That’s some serious blending of hard work and craft. After finishing the bike earlier this year, he met Copper Mike of Gravesend Cycles, who agreed to help get Joey’s bike down to Daytona bike week where he made an impressive appearance at several shows. He even scored the “Best Creative Custom” award at the legendary Willies Tropical Tattoo show, putting everyone on alert: this young man has talent, drive, and ambition. If he can turn heads like this with a $300 Honda, we can’t wait to see what he comes up with next.

Spec Sheet

Owner/Builder: Joey Chanel

GENERAL
Year, Make & Model: 1979 CM400T
Assembly/Builder: Honda

FORKS
Year/Model: 1985 CB650
Builder: Honda
Type: Telescopic
Extension: Lower!

ENGINE
Year/Model: 1979 CM400T
Rebuilder: Soon to be me!
Displacement: 400cc
Pipes: Joey Chanel

TRANSMISSION
Year/Modifications: Stock
Trans sprocket: 18
Wheel sprocket: 47
Final drive: 150 link O-ring chain

FRAME
Year: Stock frame, modified w/welded-on handmade flat stock rear section
Designer/Builder: Joey Chanel
Geometry: Stock frame was tilted forward to toe the front in

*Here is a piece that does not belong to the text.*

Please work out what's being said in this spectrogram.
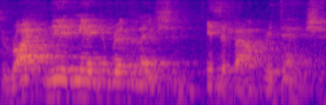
to right near the end of Revelation, is about redemption.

ACCESSORIES
Bars: Clip ons
Fenders: None
Gas Tank: Handmade using converted fire extinguishers, detachable for emergency fuel shortages
Headlight: Handmade AR 111 Bright white LED projection bulb, housed in a scuba tank pressure nut
Taillight: LED, housed in 4140 steel nuts
Speedo: Naaah…
Pegs: 4140 steel nuts
Electrics: Hand-wired
Seat: Cold formed 3/8” steel…cozy!

WHEELS/TIRES
Front Wheel: ’82 Honda FT500 mag
Front Tire: Off road
Size: 20”
Rear Wheel: ’85 Honda Ascot mag
Rear Tire: Off Road
Size: 19”
Brakes: Nissin CBR600RR caliper

PAINT
Bodywork/Molding: None
Painter: NOVA Powder Coat, www.Novapowdercoat.com
Color: Sand blasted bare metal
Powdercoating: Clear powder coat with black powder coat accents

Awards:
2014 International Motorcycle Show, Washington D.C. 2nd in Freestyle
2014 Timonium Motorcycle Show, Timonium Maryland. 2nd in Nostalgic Custom. Best Handcrafted Parts of show
2014 Willies Tropical Tattoo, Daytona Florida. Best Creative Custom
2014 Boardwalk Bike Show, Daytona Florida. 3rd in Radical Metric.
2014 Rats Hole Custom Bike Show, Daytona Florida. 3rd in 251-1000cc Class